But I may not because Thomas may well not be in Sacramento.

The Kings have long been torn on Thomas, even if the fans have not. Thomas is 5’9” and a defensive liability, but he has beaten out every guard the Kings have drafted/brought in to replace him. Last season he averaged 20.3 points a game with a true shooting percentage of 57.4 percent, plus he dished out 6.3 assists a night. He had a PER of 20.5.

Those are the kinds of numbers that will get Thomas, a restricted free agent, paid. Not eight figures, but $6 million at least, maybe a couple million more a season. That’s an issue for the Kings, especially if Rudy Gay opts in for his $19.3 million or re-signs with the team for a healthy contract. Good friend of this site D.J. Foster of Bleacher Report laid it out beautifully.

As it stands right now, the Kings have over $47 million in guaranteed contracts. If Rudy Gay opts in to his massive player option worth $19.3 million, that will bring the Kings to over $66 million. Then there’s the eighth pick in the draft to account for ($2.2 million), as well as Thomas. Without Thomas, the Kings should be at around $68.5 million in salary commitments.

That’s a problem, as the salary cap is projected to check in at somewhere between $63 and $65 million, meaning the luxury tax will be around $77 to $79 million.

If Thomas were to sign an offer sheet starting at around $8 million annually, which doesn’t seem unrealistic since that’s what point guard Jeff Teague pulled down in a similar situation last offseason, then the Kings would be a tax-paying team. You have to think that Sacramento’s ownership wants to avoid that, particularly if the product on the floor is an unlikely playoff team.

If Thomas gets a healthy offer, the Kings may not match.

The structures of the new CBA were in part the owners trying to take back control from the players and not let something like the Miami “big three” happen again where the players got to dictate the terms. Owners and NBA front offices didn’t like that loss of control. But those structures and taxes are going to make a lot of teams hit a wall, small or big markets.

How would you feel about the Ray McCallum era in Sacramento? Fans in Sac Town would be crushed if the Isaiah Thomas era came to an end — fans always relate to the little guy, the one their size, making their way among the trees of the NBA. He’s a favorite.

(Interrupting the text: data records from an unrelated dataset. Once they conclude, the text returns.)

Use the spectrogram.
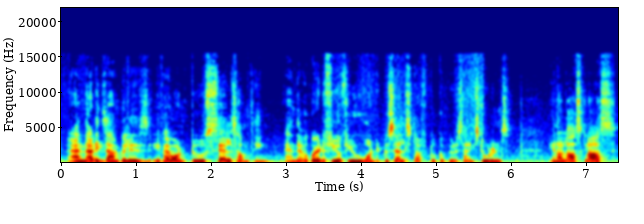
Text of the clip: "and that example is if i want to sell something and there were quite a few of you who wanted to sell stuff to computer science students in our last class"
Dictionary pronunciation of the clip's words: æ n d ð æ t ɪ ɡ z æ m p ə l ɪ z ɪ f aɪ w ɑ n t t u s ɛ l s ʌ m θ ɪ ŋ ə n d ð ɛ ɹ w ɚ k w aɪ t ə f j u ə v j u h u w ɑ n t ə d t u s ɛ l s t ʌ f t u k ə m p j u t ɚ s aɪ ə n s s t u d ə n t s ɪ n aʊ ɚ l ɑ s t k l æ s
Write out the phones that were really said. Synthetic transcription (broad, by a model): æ n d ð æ t ɪ ɡ z æ m p ə l ɪ z ɪ f aɪ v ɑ n t t u s ɛ l s ʌ m t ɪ ŋ ə n d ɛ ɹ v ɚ k w aɪ t ə f j u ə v j u h u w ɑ n t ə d t u s ɛ l s t ʌ f t u k ə m p j u t ɚ s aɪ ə n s s t u d ə n t s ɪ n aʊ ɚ l ɑ s t k l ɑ s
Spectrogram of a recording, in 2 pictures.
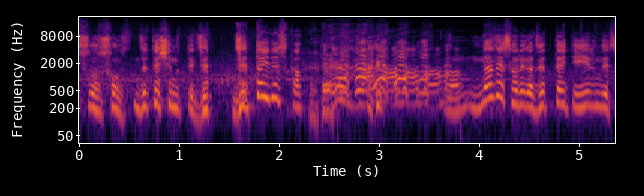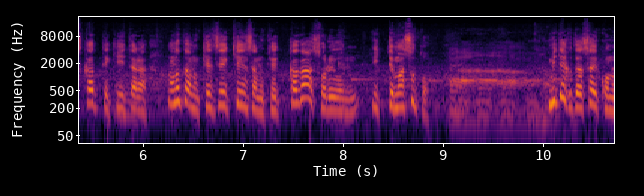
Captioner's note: laughs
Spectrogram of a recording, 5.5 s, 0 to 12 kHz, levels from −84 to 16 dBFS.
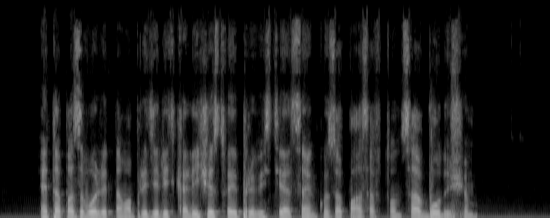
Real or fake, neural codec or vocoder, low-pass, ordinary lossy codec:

This wouldn’t be a basketball decision, it would be a dollars and cents decision. Welcome to the NBA.

But I’ll still have my favorite Pizza Guy add take off to watch forever.